Genetics should play a major role in realistic expectations. I think most of us want to change something about our appearance, so move toward this change with realism and honesty… and do not be sabotaged by the media. People naturally come in different sizes and builds, and that’s okay. Your body is okay and your size is okay.
Because first and foremost I write this blog as it pertains to fitness, I want to discuss how even a basic investment in fitness and activity can help to consolidate a healthy body image. Ok, so from a purely physical standpoint, what can we do to improve our own body image? Simple; pre-define what it is that will make you happy in your own terms, factoring in the following; age, activity level, genetics, commitment and time management. You have to start with a SPECIFIC goal or target, without specificity, the target is ambiguous. If you say “I want to lose weight” you will not succeed because there is no accountability. It’s not until you decide HOW MUCH weight and WHEN you want to lose it by that you can start towards the goal. Be specific and be realistic!!
You also need to realize that with age comes limitation with muscular capacity, flexibility, and cardio-respiratory capacity. So if you are currently inactive, start slow and follow a basic regime. You can always work harder as you get fitter. Aside from dangerous and expensive surgeries, you cannot change your genetics, so work with what you have.
Focus on the aspects of your body that you DO like! Train to improve other area’s but take pride in the positives whether it be eye color, hair style, leg length, curve, muscles size…it doesn’t matter…everybody has something they like about themselves. At the same time, set small, attainable, frequent goals for yourself.
An example would be “Today during my walk, I plan on jogging for 3 sets of lamp poles”. Take pride in that accomplishment! Not only will it boost your self-esteem but it will inspire and motivate you to set loftier goals the next time… maybe 5 sets of lamp poles. You also have to invest time into this, and it is an investment.
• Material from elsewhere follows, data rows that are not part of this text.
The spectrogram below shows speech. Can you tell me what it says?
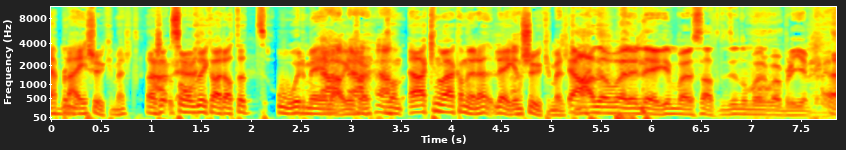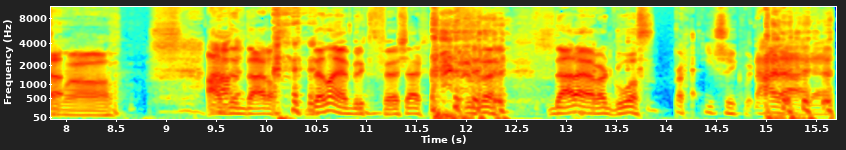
Jeg blei sykemeldt. Det er så, Ja, det som om du ikke har hatt et ord med i Ja, laget sjøl. ja. Sånn, det er ikke noe jeg kan gjøre. Legen sykemeldte Ja, meg. det var bare legen bare sa at du, nå må du bare bli hjemme, liksom. Ja. Ja, den der, altså. Den har jeg brukt før sjøl. Der har jeg vært god, altså. Blei sykemeldt Nei, det er, eh,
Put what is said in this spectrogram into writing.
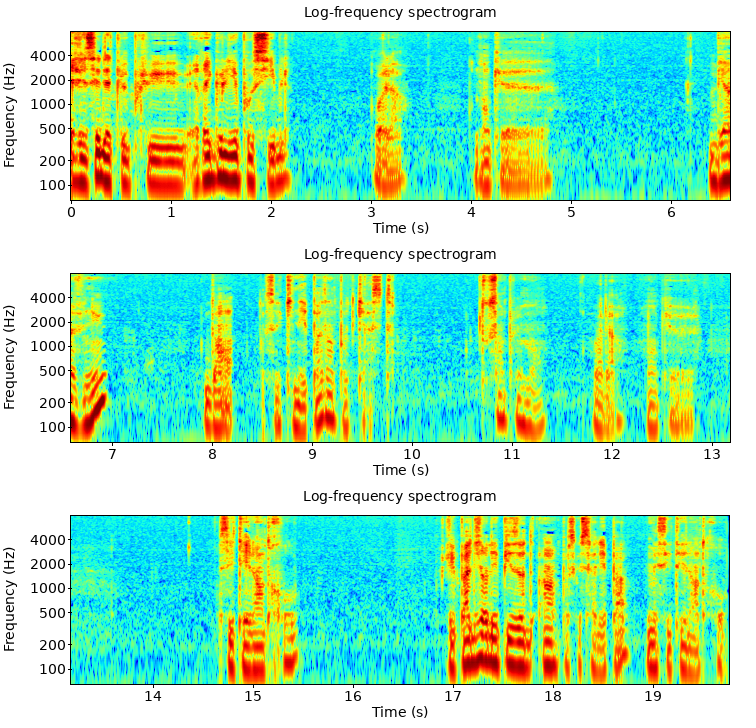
j'essaie d'être le plus régulier possible. Voilà. Donc, euh, bienvenue dans ce qui n'est pas un podcast. Tout simplement. Voilà. Donc, euh, c'était l'intro. Je vais pas dire l'épisode 1 parce que ça l'est pas, mais c'était l'intro.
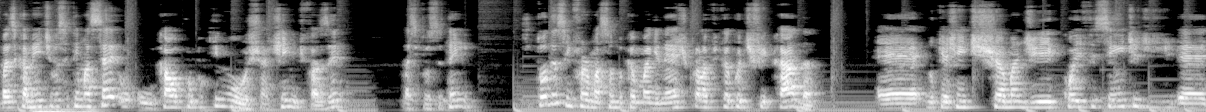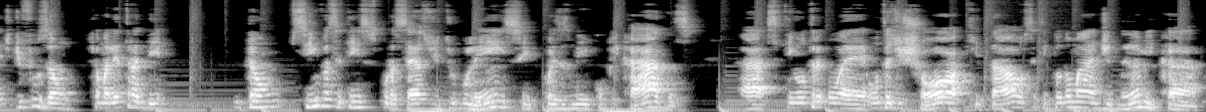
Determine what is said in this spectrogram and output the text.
Basicamente, você tem uma série, um cálculo um pouquinho chatinho de fazer, mas que você tem, que toda essa informação do campo magnético ela fica codificada é, no que a gente chama de coeficiente de, é, de difusão, que é uma letra D. Então, sim, você tem esses processos de turbulência coisas meio complicadas. Ah, você tem outra, é, ondas de choque e tal. Você tem toda uma dinâmica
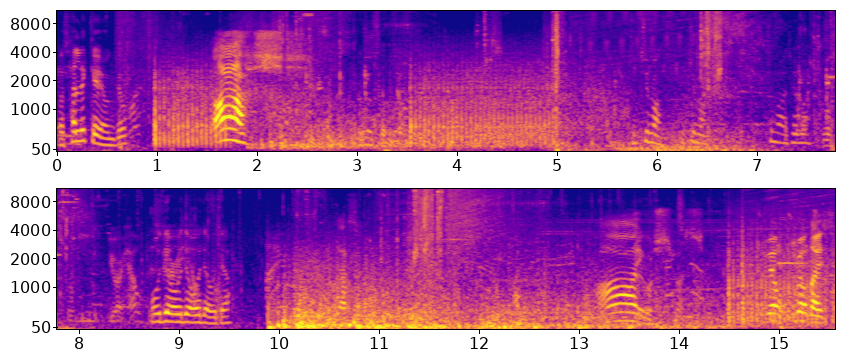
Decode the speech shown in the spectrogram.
나. 살릴게, 영조. 아씨 어쩔 수 없어. 죽지 마, 죽지 마. 죽지 마, 제발. 어디야, 어디야, 어디야, 어디야? 야 아 이거 씨발 두명 두 명 다 있어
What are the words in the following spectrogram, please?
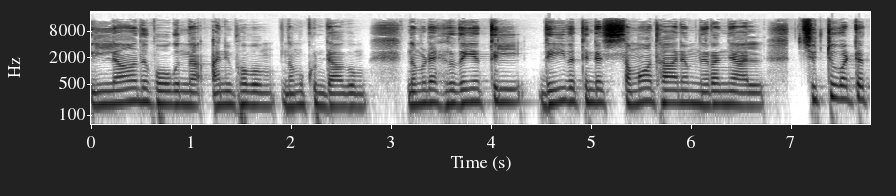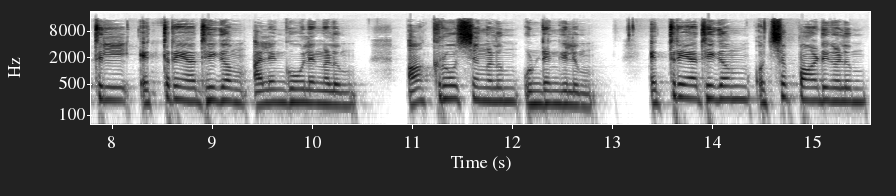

We live in an age where time is a premium, but if it’s truly important we make time, if it’s not important then we make excuses. Commit to change, changing your routine will change your appearance and will change your outlook. You need to commit to a minimum of 3 times per week for 20-40 minutes per session. That is approximately 1% of your time per week… 1%!!!!
Also remember to be patient and stay the course. Give the program a minimum of 12 weeks. It takes 4 weeks for you to see a change, 8 weeks for friends and family to see a change and 12 weeks for the rest of the world to see a change. By constantly changing our goals, and by making them small and attainable we set ourselves up for success and that frequent success leads to positive self talk, positive self image and by affiliation, positive body image.
So if you want to get started on setting up a program, begin on line. If you need help, do some research, check into local gyms. Ask around your office as to what others do. Don’t be shy and don’t be intimidated. There are facilities and programs out there for everybody, for every fitness level and you need to be comfortable and not intimidated. Be healthy and be happy!
Peter Courtney is the Director of Sales for 360fit in Dartmouth, Nova Scotia. He lives in Sackville, Nova Scotia with his wife Carmelle and step daughters Lauren and Jenna.